California to dish out $602 million for jail construction

March 8, 2012 | 4:59 PM | By from KALW

The Corrections Standards Authority today approved $602,881,000 in funds for jail construction projects in 11 counties, the second phase in what’s now a $1.2 billion investment in county jails.

Los Angeles will receive $100 million, as will Riverside and Orange counties. Smaller grants will go to Santa Barbara, Tulare, Stanislaus, Kings, Shasta, Sutter, Madera, and Imperial counties.

Originally authorized in 2007 under AB 900, the allocations were recently kicked into gear to help counties deal with increased responsibility for low-level offenders under AB 109, the state’s prison realignment plan.

After the US Supreme Court upheld an order requiring California to address is overcrowded prisons, Governor Jerry Brown opted to tackle the problem partially by no longer accepting those convicted of low-level felonies, like petty theft and drug possession, to serve their sentences in state prison. Under the new system, those offenders are left to the counties to sentence as they see fit–either to time locked up in the county jail or some other sort of programming.

Counties received funding through the realignment plan–$400 million last year and $850 million this year–to help them absorb these new offenders, but most say it’s not enough.

Bill Sessa, a public information officer for the California Department of Corrections and Rehabilitation, said some of the counties applying for jail money are overcrowded and in need of additional capacity. One county, he said, currently houses jail inmates in dorms, and isn’t equipped to house felons for the longer sentences they receive.

But some in the criminal justice reform community see the grants as taking the state in the wrong direction–simply replacing prison beds with jail beds, instead of turning the justice system’s focus towards rehabilitation of low-level offenders.
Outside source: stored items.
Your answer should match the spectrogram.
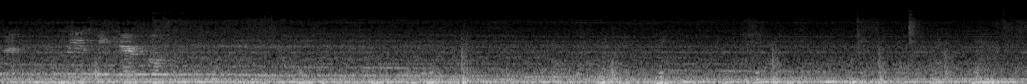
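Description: Kyoto Municipal Subway 10 series train with armature chopper control running on the rails: a steady low rumble with a few short rail clicks and a faint motor-control tone that drifts slowly down in pitch early on.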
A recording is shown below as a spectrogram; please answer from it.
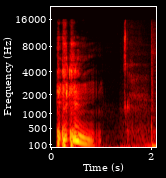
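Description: A man's short vocal exclamation whose pitch slides steadily down over about a second, followed by a brief click about a second and a half in.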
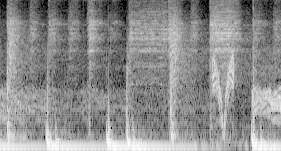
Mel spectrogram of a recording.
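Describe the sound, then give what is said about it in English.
A DJ scratches a record sample back and forth in a few quick, loud strokes. Each sharp sweep rises and falls in pitch, with thumps between the strokes. “one of which features DST scratching a sample of the song they had created earlier. Soon producers around the world wanted that scratch sound”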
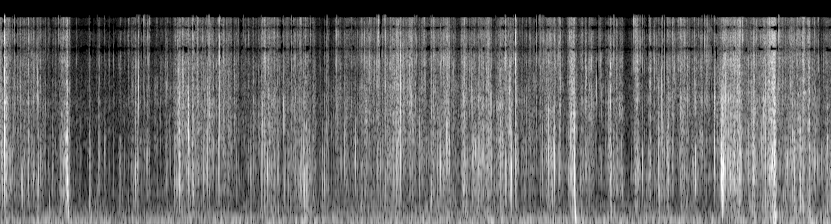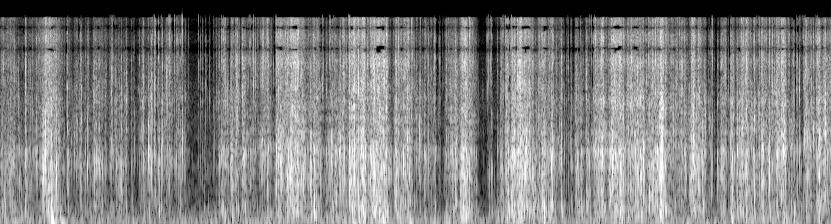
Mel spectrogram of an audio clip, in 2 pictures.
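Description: Clear plastic packaging film crinkling and rustling as hands pull it open and peel it off a small toy. The crinkling grows denser and louder in the last few seconds.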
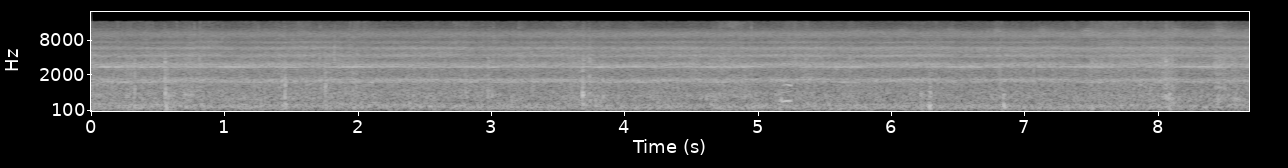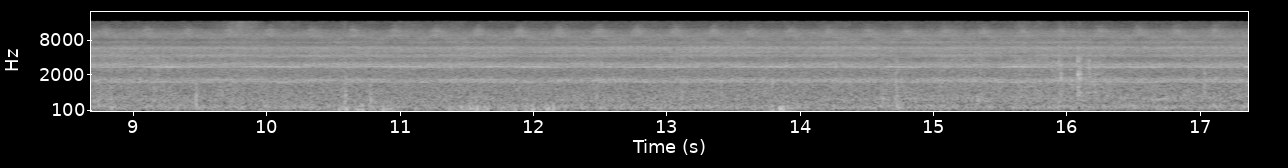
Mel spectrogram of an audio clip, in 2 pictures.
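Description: Steady, high-pitched drone of insects in the forest, holding one pitch throughout. A few faint rustles and small knocks come from litter being gathered into plastic rubbish bags.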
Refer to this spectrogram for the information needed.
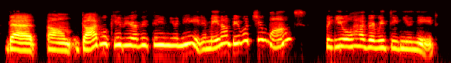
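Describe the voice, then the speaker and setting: In an American accent, a woman with a dark, mellow tone speaks at a moderate pace with lively intonation, the sound dry and close with no echo. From Texas, El Paso. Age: 50s. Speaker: author and entrepreneur. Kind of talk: interview. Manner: animated.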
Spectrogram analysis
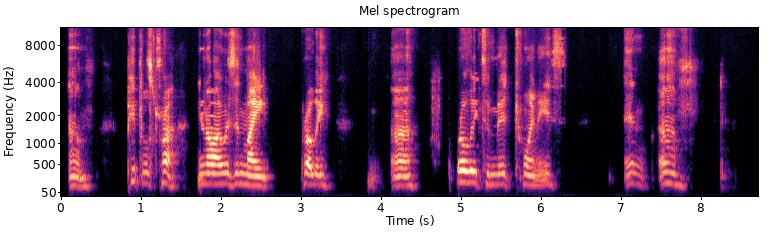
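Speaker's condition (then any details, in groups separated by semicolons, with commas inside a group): Cerebral palsy; mainly lower limbs affected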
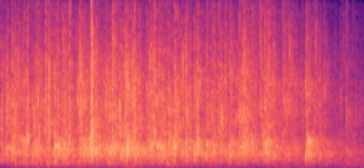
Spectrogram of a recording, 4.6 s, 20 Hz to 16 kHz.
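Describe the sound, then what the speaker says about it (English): Audience applause fills the hall at the opening ceremony of the 2024 World's Fair of Money coin convention in Chicago: dense, sustained clapping from a large crowd that stays loud throughout, then begins to taper off near the end. "let's give them all a round of applause"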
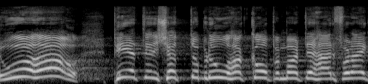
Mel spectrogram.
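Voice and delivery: high, loud, delighted Jesus praising Peter; excited Jesus. Acted. Jesus praising Peter, high and loud. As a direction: burst out in amazed praise. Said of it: "Jesus sier".

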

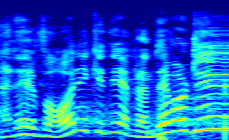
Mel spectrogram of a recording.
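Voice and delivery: rising to a high, loud accusation; indignant retort. Acted. Spouse rejecting the devil excuse, indignant retort. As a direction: throw the blame back, punching the last word.

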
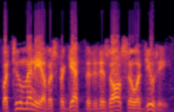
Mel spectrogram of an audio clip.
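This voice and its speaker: An American male announcer reads a scripted public service message. His voice is husky with animated intonation, on a dull old radio recording. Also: on the low side, fast talker. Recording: muffled old radio broadcast.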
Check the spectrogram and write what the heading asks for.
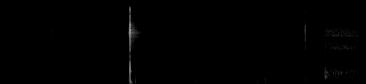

While some counties, like San Francisco and Alameda have opted to invest their money in rehabilitation programs, others are looking to the state for jail construction funds.

Californians United for a Responsible Budget today released a “report card” on how counties are approaching realignment. “Only 4 counties — San Francisco, Santa Cruz, Santa Clara and Alameda — are using realignment to move away from the disastrous policies of mass incarceration, and a number of counties who had not decided to expand their jail systems are now lined up for AB900 jail expansion funds,” the report said.

Sessa said that while realignment is designed to spur an increased focus on rehabilitation, “no matter how much rehabilitation you incorporate into the system, you still need capacity. And there are counties that have undersized jails.”

According to CDCR, state support for realignment in all 58 counties is expected to grow to $1 billion by 2013-14, and Governor Brown is hoping to guarantee longterm funding through a constitutional amendment. That money, unlike AB 900 funds which are solely for construction, is left to counties to decide how to spend.

About the Author


Recent Articles

CURB Overview of the 2021-22 Proposed Corrections Budget

Californians United for a Responsible Budget (CURB) is a statewide coalition of organizations working to reduce the number of people imprisoned in California and the number of prisons and jails in the state. We advocate for an investment in justice that centers care, not punishment. Governor Newsom’s May Revision of the 2021-22 budget for Corrections includes $13.3

Read More »


6/22/21 Editors and Writers of The Los Angeles Times, We’re writing in hopes of evolving The Los Angeles Times’ coverage on prison closure. An article released two days after Juneteenth sought to center the narrative that closing prisons equals economic devastation. This dialogue reminds us of the arguments of the Antebellum South. Like prisons, slavery

Read More »


Despite prison closures and historically low prison populations, California is failing to end its addiction to prison spending, advocates say  SACRAMENTO, CALIFORNIA––In response to Governor Gavin Newsom’s May Revise Budget for 2021-22 released today, Californians United for a Responsible Budget (CURB) provided the following statement: CURB applauds the major investments in health and human services the Newsom

Read More »